We've had the room pretty dark (blinds plus a shade), and the white noise is already standard for us, but I've made some adjustments where light's been coming in around the corners in the morning. And I think the advice to pay closer attention to her nap/feeding schedule makes sense. We wrote it down for a while when we were first getting a handle on her sleep rythym, but it's probably the case that she's changed her game up a bit and paying close attention to it again may reveal a pattern that's influencing these early wakings.

Appreciate all the good suggestions, guys.
posted by BT at 5:46 PM on June 4, 2007

Response by poster: To clarify the above -- what I meant to say was that after reading so many of the above comments about light, I've tried to make the room a bit darker...
posted by BT at 5:47 PM on June 4, 2007

Books in the crib? I can usually get at least 20 minutes more rest out of a stack of books...
posted by leahwrenn at 7:13 PM on June 4, 2007

Wiggles DVDs and a good blanket so you can doze on the couch. We went through this with both our kids and they simply got over it of their own accord.

Sometimes the best thing you can do as a parent is just suck it up and wait for things to improve, it sure beats the added stress of whether or not your chosen remedy is working.
posted by bangalla at 7:50 AM on June 6, 2007

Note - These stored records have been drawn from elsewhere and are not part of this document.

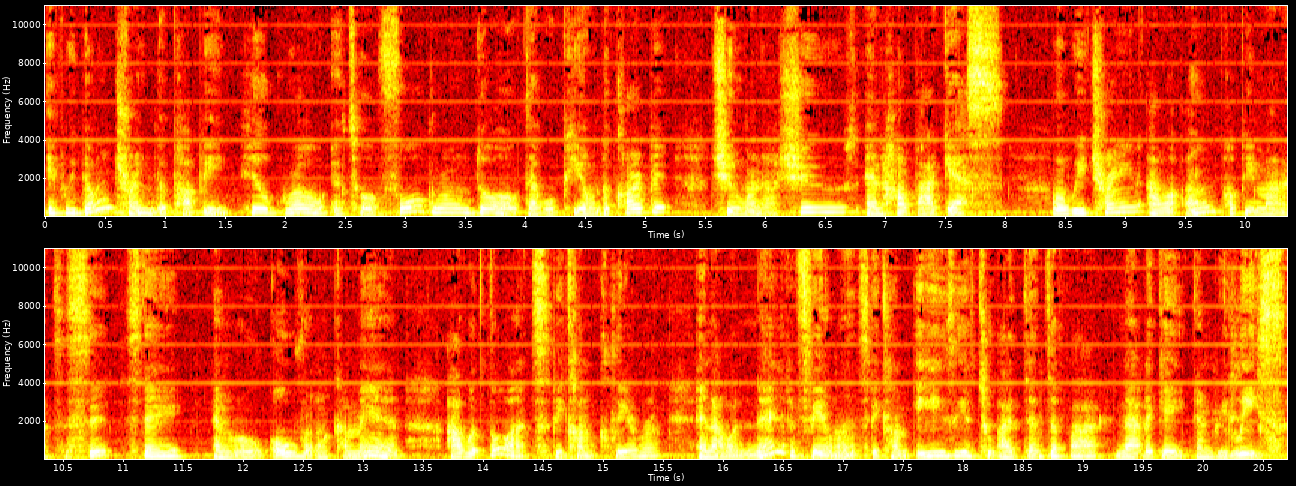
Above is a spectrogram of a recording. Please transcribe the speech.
If we don't train the puppy, he'll grow into a full grown dog that will pee on the carpet, chew on our shoes, and hump our guests. When we train our own puppy mind to sit, stay, and roll over on command, our thoughts become clearer and our negative feelings become easier to identify, navigate, and release.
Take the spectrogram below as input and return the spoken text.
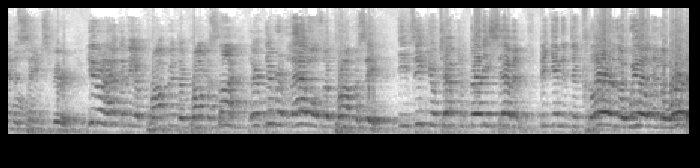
and the same Spirit. You don't have to be a prophet to prophesy. There are different levels of prophecy. Ezekiel chapter 37 began to declare the will and the Word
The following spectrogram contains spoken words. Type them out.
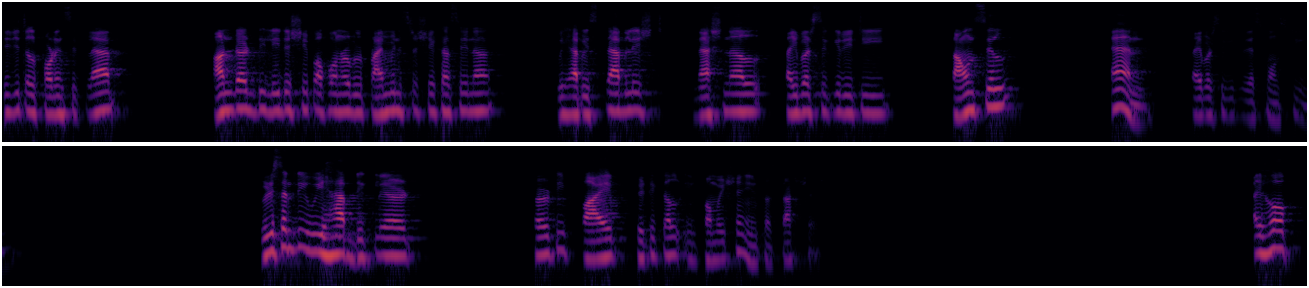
digital forensic lab under the leadership of Honorable Prime Minister Sheikh Hasina. We have established National Cybersecurity Council and Cybersecurity Response Team. Recently, we have declared 35 critical information infrastructures. I hope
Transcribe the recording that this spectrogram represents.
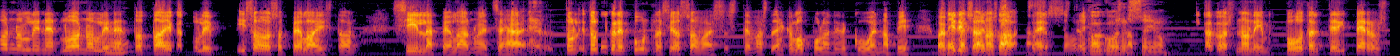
luonnollinen, luonnollinen tota, joka tuli iso osa pelaajista on sillä pelannut, että sehän, tuli, tuliko ne bundles jossain vaiheessa sitten vasta ehkä loppuun niitä kuuden napi, vai pitikö se nostaa kakkosessa oli. Kakosessa, joo. Kakos, no niin, mutta puhutaan nyt tietenkin perus,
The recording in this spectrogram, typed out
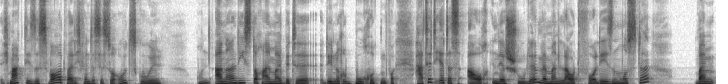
Ich mag dieses Wort, weil ich finde, es ist so oldschool. Und Anna, liest doch einmal bitte den Buchrücken vor. Hattet ihr das auch in der Schule, wenn man laut vorlesen musste? Beim,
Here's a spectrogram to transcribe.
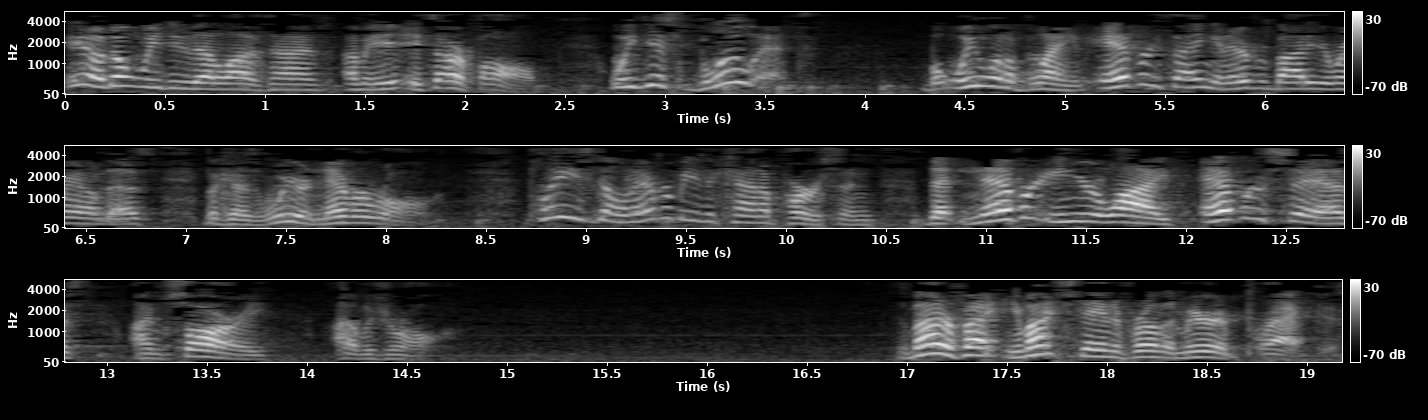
You know, don't we do that a lot of times? I mean, it's our fault. We just blew it. But we want to blame everything and everybody around us because we're never wrong. Please don't ever be the kind of person that never in your life ever says, I'm sorry, I was wrong. As a matter of fact, you might stand in front of the mirror and practice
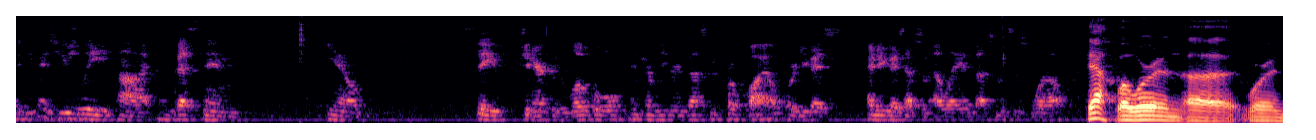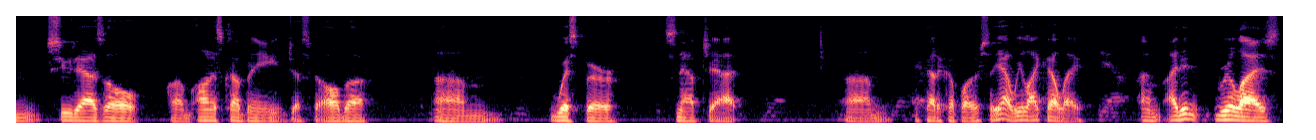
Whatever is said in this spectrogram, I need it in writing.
Do you guys usually uh, invest in, you know, say generically local in terms of your investment profile, or do you guys? I know you guys have some LA investments as well. Yeah, well, we're in uh, we're in ShoeDazzle, um, Honest Company, Jessica Alba, um, Whisper, Snapchat, um, we've had a couple others. So yeah, we like LA. Yeah. Um, I didn't realize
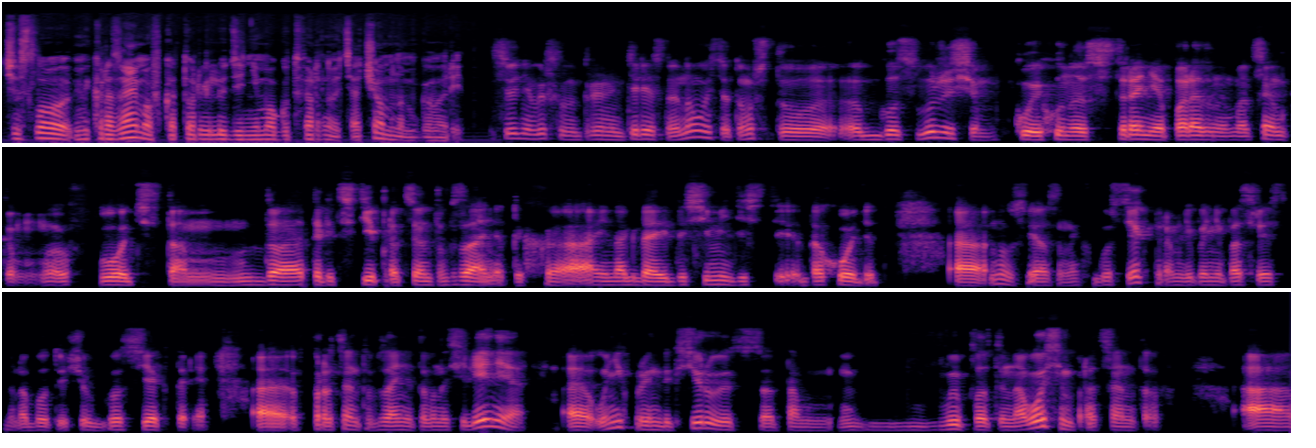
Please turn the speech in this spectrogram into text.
число микрозаймов, которые люди не могут вернуть. О чем нам говорит? Сегодня вышла, например, интересная новость о том, что э, госслужащим, коих у нас в стране по разным оценкам э, вплоть там до 30% занятых, а иногда и до 70% доходит, а, ну, связанных с госсектором, либо непосредственно работающих в госсекторе, процентов занятого населения, у них проиндексируются там выплаты на 8%, а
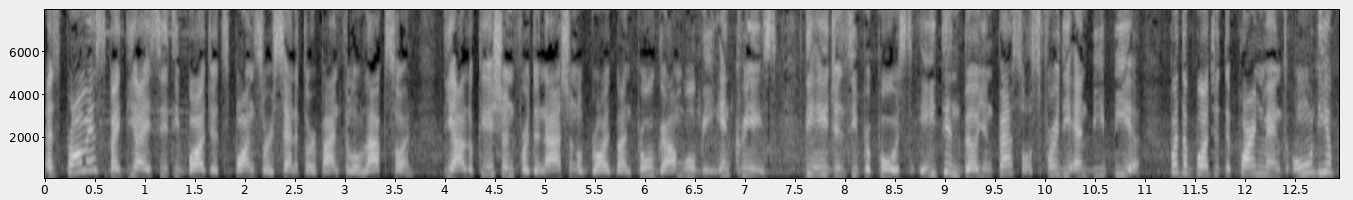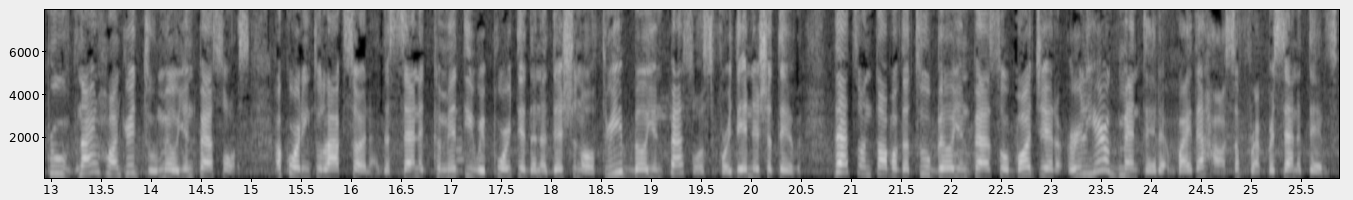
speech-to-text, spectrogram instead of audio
As promised by DICT budget sponsor Senator Panfilo Lacson, the allocation for the National Broadband Program will be increased. The agency proposed 18 billion pesos for the NBP, but the budget department only approved 902 million pesos. According to Lacson, the Senate committee reported an additional 3 billion pesos for the initiative. That's on top of the 2 billion peso budget earlier augmented by the House of Representatives.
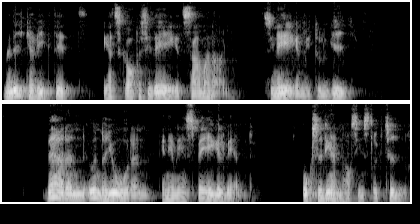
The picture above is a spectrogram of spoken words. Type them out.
Men lika viktigt är att skapa sitt eget sammanhang, sin egen mytologi. Världen under jorden är nämligen spegelvänd. Också den har sin struktur.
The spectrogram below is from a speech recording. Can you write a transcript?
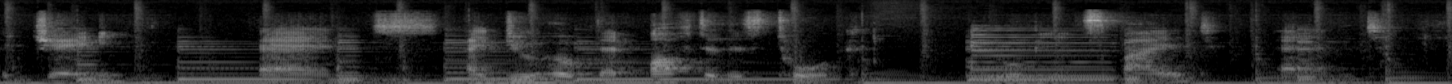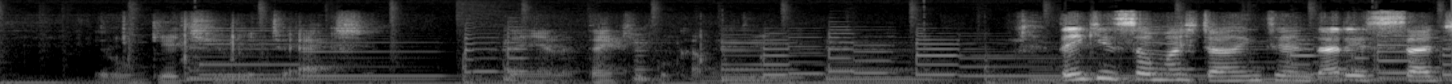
her journey, and I do hope that after this talk, you will be inspired and it will get you into action. Daniela, thank you for coming through. Thank you so much, Darlington. That is such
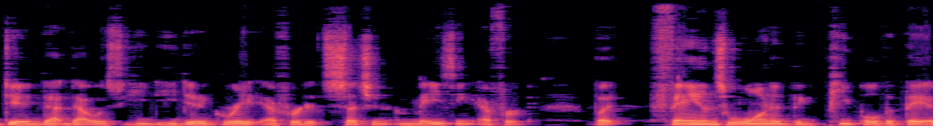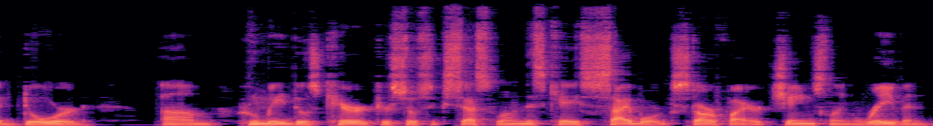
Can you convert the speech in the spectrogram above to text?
did. That that was he he did a great effort. It's such an amazing effort. But fans wanted the people that they adored." Um, who made those characters so successful. In this case, Cyborg, Starfire, Changeling, Raven,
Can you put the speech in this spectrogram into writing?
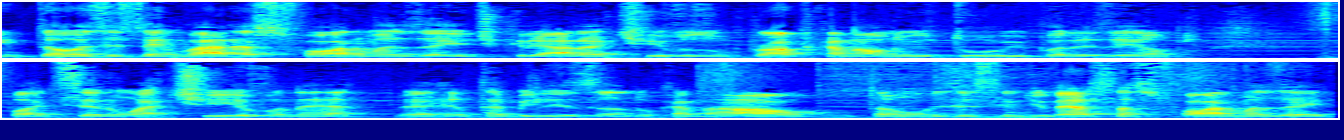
Então existem várias formas aí de criar ativos, um próprio canal no YouTube, por exemplo, pode ser um ativo, né, é, rentabilizando o canal. Então existem diversas formas aí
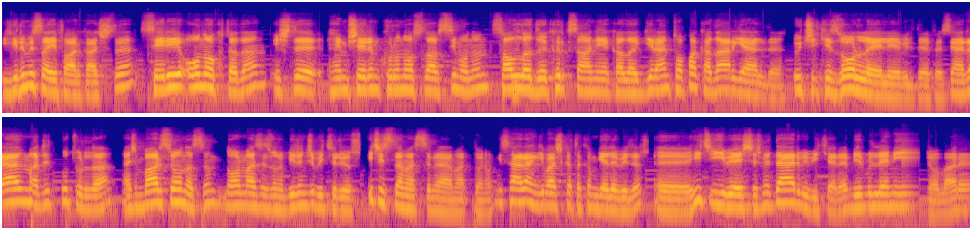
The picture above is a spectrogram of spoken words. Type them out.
20 sayı fark açtı. Seri o noktadan işte hemşerim Krunoslav Simon'un salladığı 40 saniye kala giren topa kadar geldi. 3-2 zorla eleyebildi Efes. Yani Real Madrid bu turda yani şimdi Barcelona'sın normal sezonu birinci bitiriyorsun. Hiç istemezsin Real Madrid'de oynamak. Herhangi başka takım gelebilir. Ee, hiç iyi bir eşleşme. Derbi bir kere. Birbirlerini yiyorlar.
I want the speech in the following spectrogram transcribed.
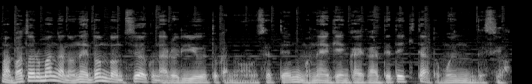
まあバトル漫画のね、どんどん強くなる理由とかの設定にもね、限界が出てきたと思うんですよ。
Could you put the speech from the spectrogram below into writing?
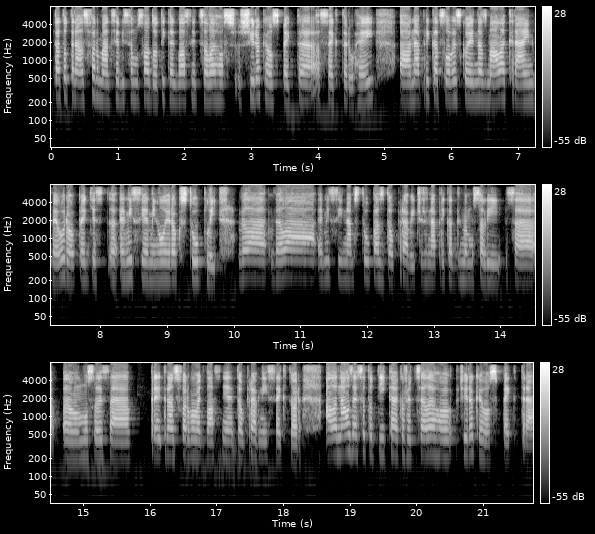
Táto transformácia by sa musela dotýkať vlastne celého širokého spektra sektoru. Hej. A napríklad Slovensko je jedna z mála krajín v Európe, kde emisie minulý rok stúpli. Veľa, veľa emisí nám stúpa z dopravy, čiže napríklad by sme museli sa, um, museli sa pretransformovať vlastne dopravný sektor. Ale naozaj sa to týka akože celého širokého spektra.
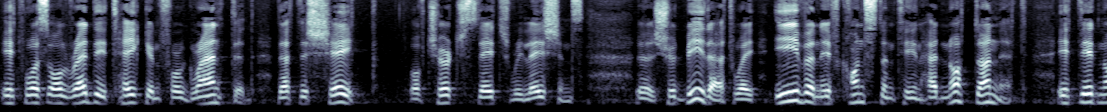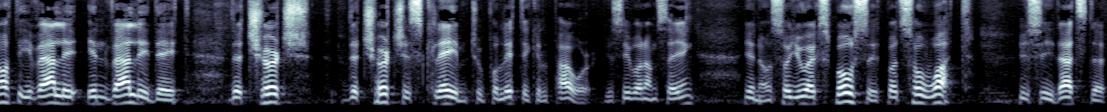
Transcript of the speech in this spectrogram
it was already taken for granted that the shape of church state relations uh, should be that way, even if Constantine had not done it. It did not invalidate the church, the church's claim to political power. You see what I'm saying? You know, so you expose it, but so what? You see, that's the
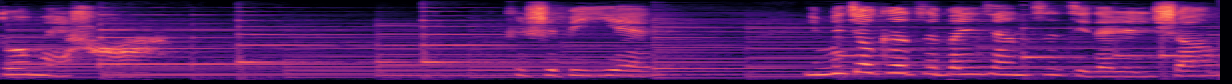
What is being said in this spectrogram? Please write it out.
多美好啊！可是毕业，你们就各自奔向自己的人生，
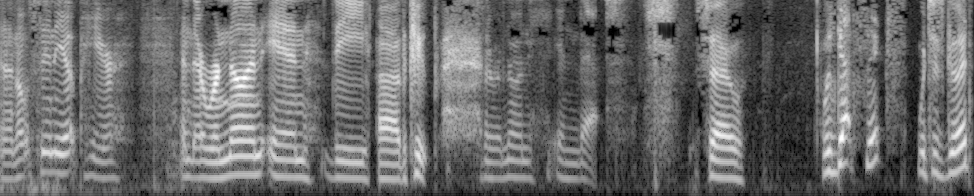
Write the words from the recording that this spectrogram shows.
And I don't see any up here and there were none in the uh, the coop. There were none in that. So we've got six, which is good.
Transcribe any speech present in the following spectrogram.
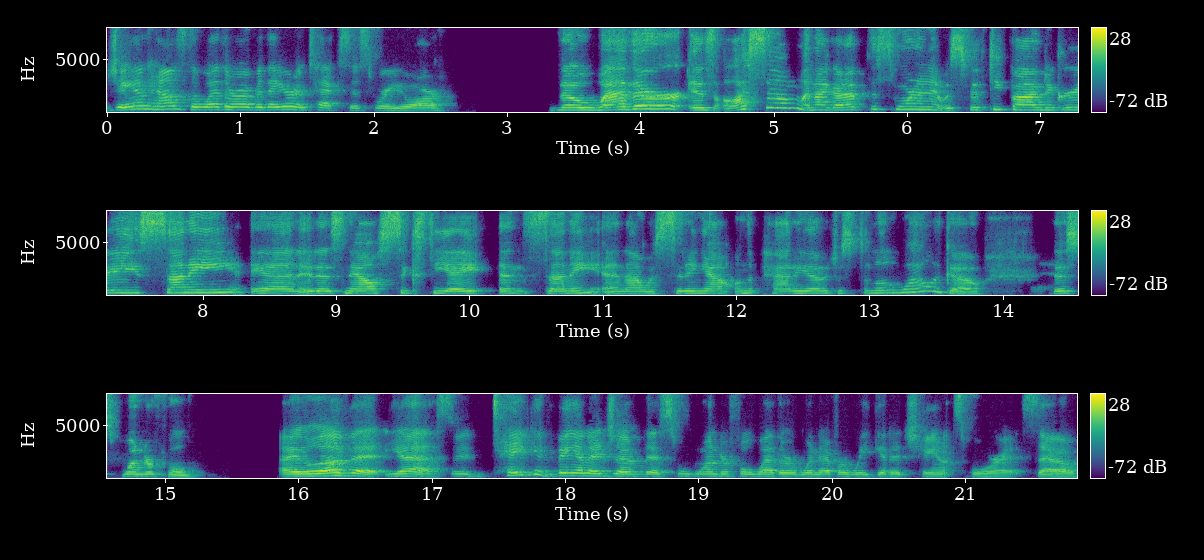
Jan, how's the weather over there in Texas where you are? The weather is awesome. When I got up this morning, it was 55 degrees, sunny, and it is now 68 and sunny. And I was sitting out on the patio just a little while ago. This wonderful. I love it. Yes. Take advantage of this wonderful weather whenever we get a chance for it. So,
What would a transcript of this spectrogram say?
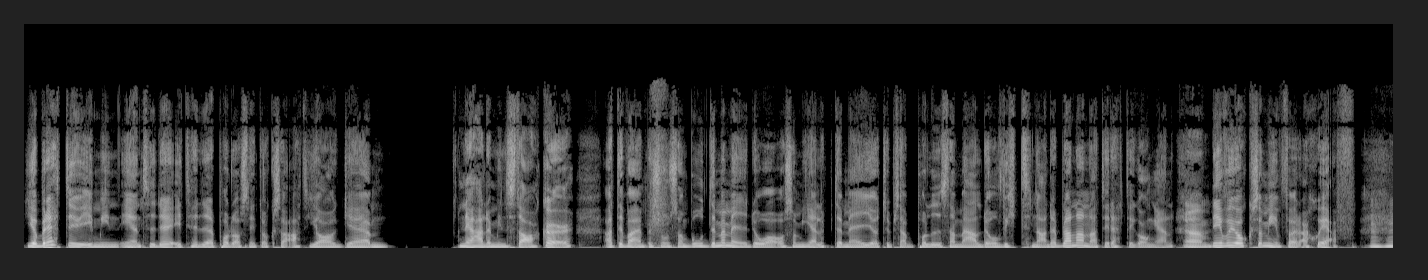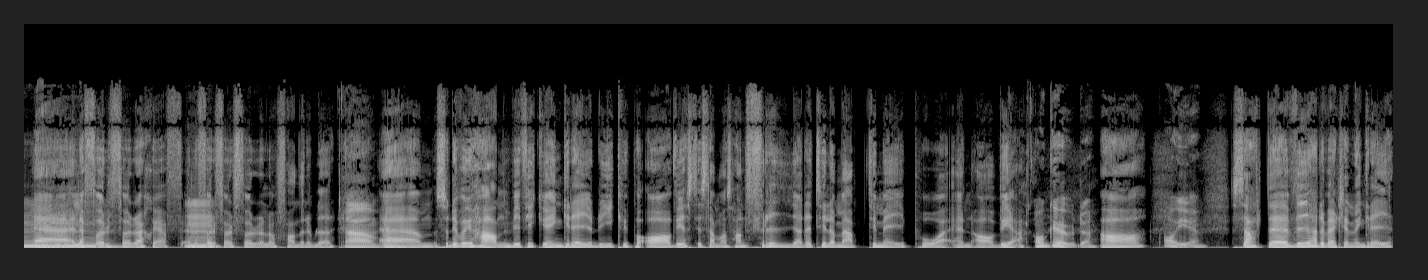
Jag berättade ju i, min, i en tidigare, i tidigare poddavsnitt också att jag eh, när jag hade min stalker, att det var en person som bodde med mig då och som hjälpte mig och typ så här polisanmälde och vittnade bland annat i rättegången. Ja. Det var ju också min förra chef, Mhm. eh, eller förr, förra chef, eller Mm. förr, förr, förr eller vad fan det blir. Ehm, så det var ju han, vi fick ju en grej och då gick vi på AVs tillsammans, han friade till och med till mig på en AV. Åh gud. Ja, Oj. så att eh, vi hade verkligen en grej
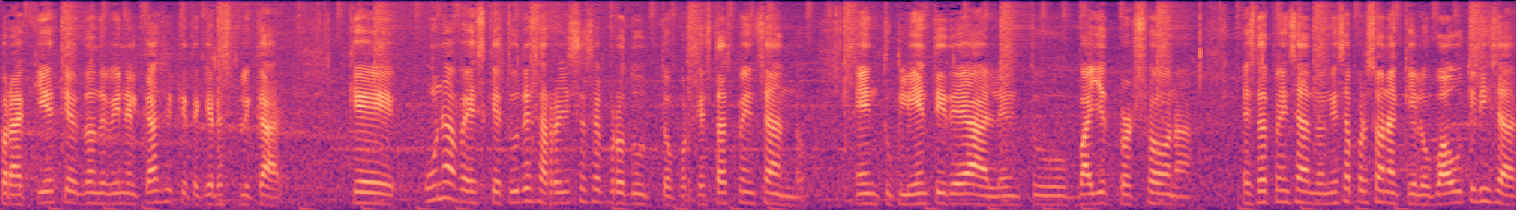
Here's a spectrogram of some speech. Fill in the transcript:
Por aquí es que donde viene el caso y que te quiero explicar. Que una vez que tú desarrolles ese producto, porque estás pensando en tu cliente ideal, en tu budget persona, estás pensando en esa persona que lo va a utilizar,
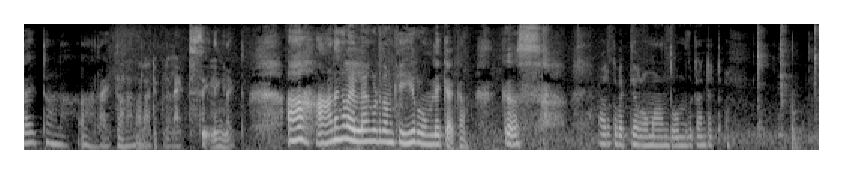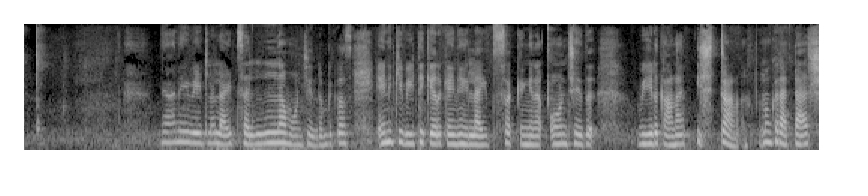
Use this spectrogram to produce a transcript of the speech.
ലൈറ്റാണ് ആ ലൈറ്റാണ് നല്ല അടിപൊളി ലൈറ്റ് സീലിംഗ് ലൈറ്റ് ആ ആണുങ്ങളെല്ലാം കൂടി നമുക്ക് ഈ റൂമിലേക്ക് ആക്കാം. ബിക്കോസ് അവർക്ക് പറ്റിയ റൂമാണെന്ന് തോന്നുന്നത് കണ്ടിട്ട്. ഞാൻ ഈ വീട്ടിലെ ലൈറ്റ്സ് എല്ലാം ഓൺ ചെയ്തിടും. ബിക്കോസ് എനിക്ക് വീട്ടിൽ കയറി കഴിഞ്ഞാൽ ഈ ലൈറ്റ്സൊക്കെ ഇങ്ങനെ ഓൺ ചെയ്ത് വീട് കാണാൻ ഇഷ്ടമാണ് നമുക്കൊരു അറ്റാച്ച്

Response by poster: For anyone coming to this at this point...I wanted to come back to the thread to say that I appreciate (in a way that I didn't at the time) folks pointing out that sometimes you just have to wait it out. Our problem isn't by any means "solved" (she gets up earlier than we'd like), but we're not feeling quite so overwhelmed by it.

Which is to say that the answer given by several above -- "there's not much you can do about this except try to make up some sleep at other times"-- may have been correct. Not what I wanted to hear -- but there you are.
posted by BT at 7:22 PM on July 30, 2007

I would suggest to look closely at your routine. A lot of people posted concerns about when the nap time was and when you had your child go to bed. My husband and I had an a.m. baby, about 6 a.m., and it was exhausting because neither of us were morning people. We finally adjusted her schedule to go along with ours. In the very beginning, we would put her to bed, around 8 or 9 p.m., but we would not go to bed ourselves until 2 a.m. because we were catching up with school work (we were both in college at the time) or just cleaning the house.

We decided to have the baby up with us until about 10 or 11pm., but we also adjusted her naps to be at 5 p.m. instead of 2 p.m. We also added the night time routine of getting her settled with th baby bath water and the Johnson's Baby Nighttime Lotion. With all of these soothing steps, plus a bed time story, it was not a big issue that she was sleeping 3 hours later than usual because we were hanging out with her (granted we got less done, but at least we got more sleep).
posted by dnthomps at 4:13 AM on August 3, 2007

« Older Backwards water drops on third rail   |   Toronto's Best Burger? Newer »
This thread is closed to new comments.